Data excerpts
--------------------

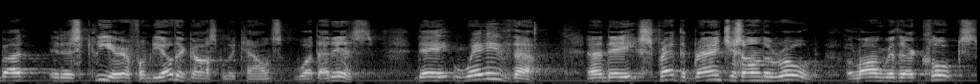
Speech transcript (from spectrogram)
but it is clear from the other gospel accounts what that is. They wave them and they spread the branches on the road along with their cloaks.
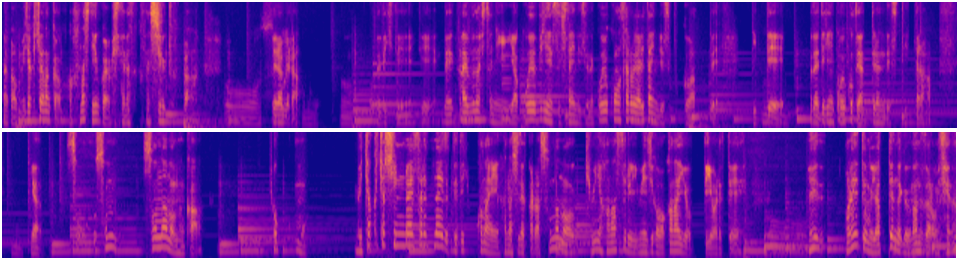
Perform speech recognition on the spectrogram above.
なんかめちゃくちゃなんか話していいのかよみたいな話とかベラベラ。出てきていて、で、外部の人に、いや、こういうビジネスしたいんですよね、こういうコンサルをやりたいんです、僕はって言って、具体的にこういうことやってるんですって言ったら、いや、そ、そん、そんなのなんか、もう、めちゃくちゃ信頼されてないと出てこない話だから、そんなの君に話せるイメージが湧かないよって言われて、え、あれ？でもやってんだけどなんでだろうみたいな。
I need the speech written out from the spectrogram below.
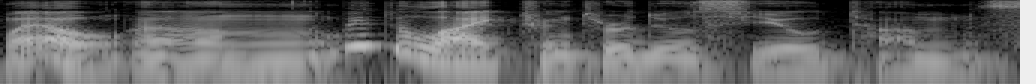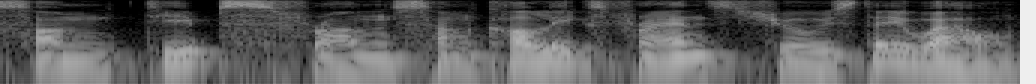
Well, um, we'd like to introduce you to some tips from some colleagues, friends to stay well.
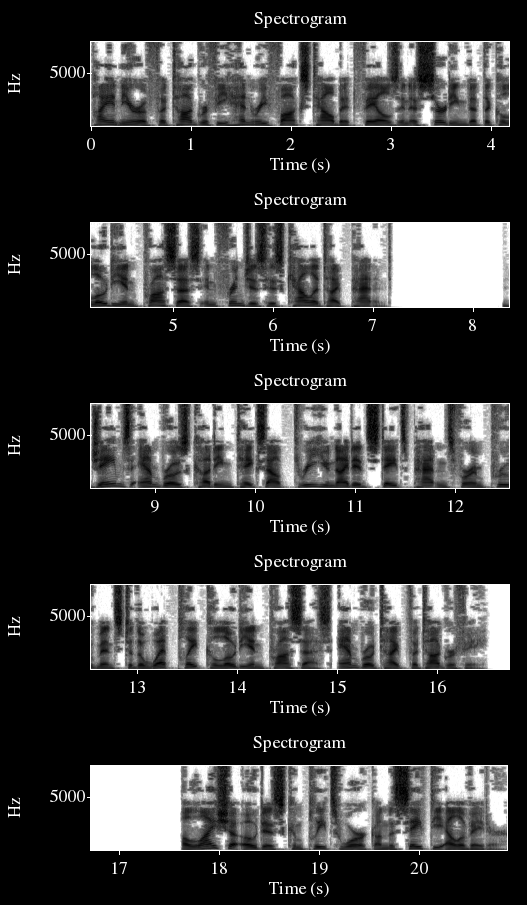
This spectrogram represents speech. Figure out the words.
pioneer of photography Henry Fox Talbot fails in asserting that the collodion process infringes his calotype patent. James Ambrose Cutting takes out three United States patents for improvements to the wet plate collodion process ambrotype photography. Elisha Otis completes work on the safety elevator.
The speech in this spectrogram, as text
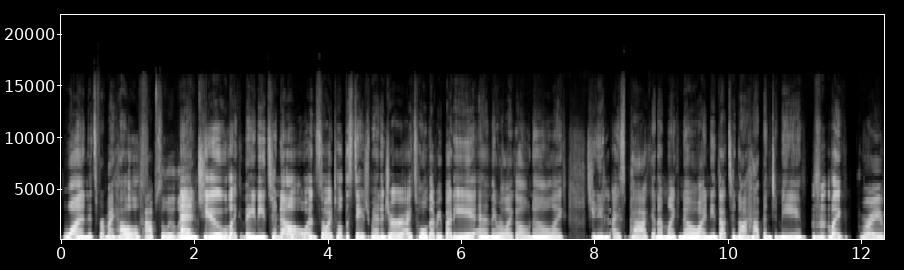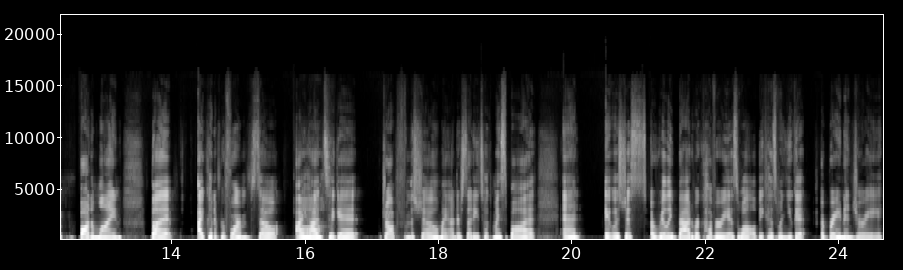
one, it's for my health. Absolutely. And two, like they need to know. And so I told the stage manager, I told everybody, and they were like, oh no, like, do you need an ice pack? And I'm like, no, I need that to not happen to me. like, right. bottom line. But I couldn't perform. So I Oh. had to get dropped from the show. My understudy took my spot. And it was just a really bad recovery as well because when you get a brain injury,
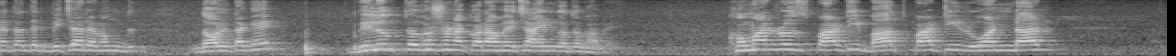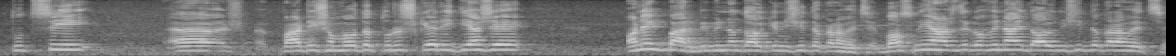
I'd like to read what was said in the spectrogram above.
নেতাদের বিচার এবং দলটাকে বিলুপ্ত ঘোষণা করা হয়েছে আইনগতভাবে। Khmer Rouge party Baath party, রুয়ান্ডার, তুৎসি পার্টি সম্ভবত তুরস্কের ইতিহাসে অনেকবার বিভিন্ন দলকে নিষিদ্ধ করা হয়েছে। বসনিয়া হার্জেগোভিনায় দল নিষিদ্ধ করা হয়েছে।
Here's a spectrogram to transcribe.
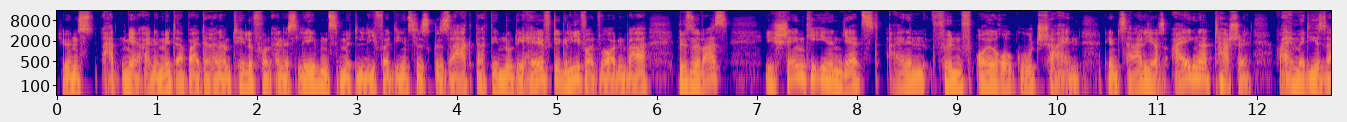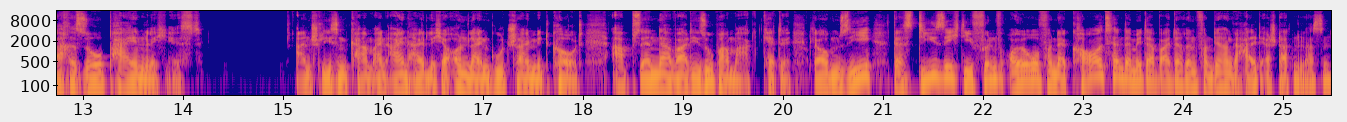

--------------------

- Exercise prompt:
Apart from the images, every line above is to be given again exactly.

- Result for this task:
Speech transcript (from spectrogram)
but it is clear from the other gospel accounts what that is. They wave them and they spread the branches on the road along with their cloaks.
Perform speech recognition on the spectrogram above.
なんかめちゃくちゃなんか話していいのかよみたいな話とかベラベラ。出てきていて、で、外部の人に、いや、こういうビジネスしたいんですよね、こういうコンサルをやりたいんです、僕はって言って、具体的にこういうことやってるんですって言ったら、いや、そ、そん、そんなのなんか、もう、めちゃくちゃ信頼されてないと出てこない話だから、そんなの君に話せるイメージが湧かないよって言われて、え、あれ？でもやってんだけどなんでだろうみたいな。
I need the speech written out from the spectrogram below.
Well, um, we'd like to introduce you to some tips from some colleagues, friends to stay well.
This spectrogram represents speech. Figure out the words.
pioneer of photography Henry Fox Talbot fails in asserting that the collodion process infringes his calotype patent. James Ambrose Cutting takes out three United States patents for improvements to the wet plate collodion process ambrotype photography. Elisha Otis completes work on the safety elevator.
The speech in this spectrogram, as text
one, it's for my health. Absolutely. And two, like they need to know. And so I told the stage manager, I told everybody, and they were like, oh no, like, do you need an ice pack? And I'm like, no, I need that to not happen to me. like, right. bottom line. But I couldn't perform. So I Oh. had to get dropped from the show. My understudy took my spot. And it was just a really bad recovery as well because when you get a brain injury,
I'd like to read what was said in the spectrogram above.
নেতাদের বিচার এবং দলটাকে বিলুপ্ত ঘোষণা করা হয়েছে আইনগতভাবে। Khmer Rouge party Baath party, রুয়ান্ডার, তুৎসি পার্টি সম্ভবত তুরস্কের ইতিহাসে অনেকবার বিভিন্ন দলকে নিষিদ্ধ করা হয়েছে। বসনিয়া হার্জেগোভিনায় দল নিষিদ্ধ করা হয়েছে।
Here's a spectrogram to transcribe.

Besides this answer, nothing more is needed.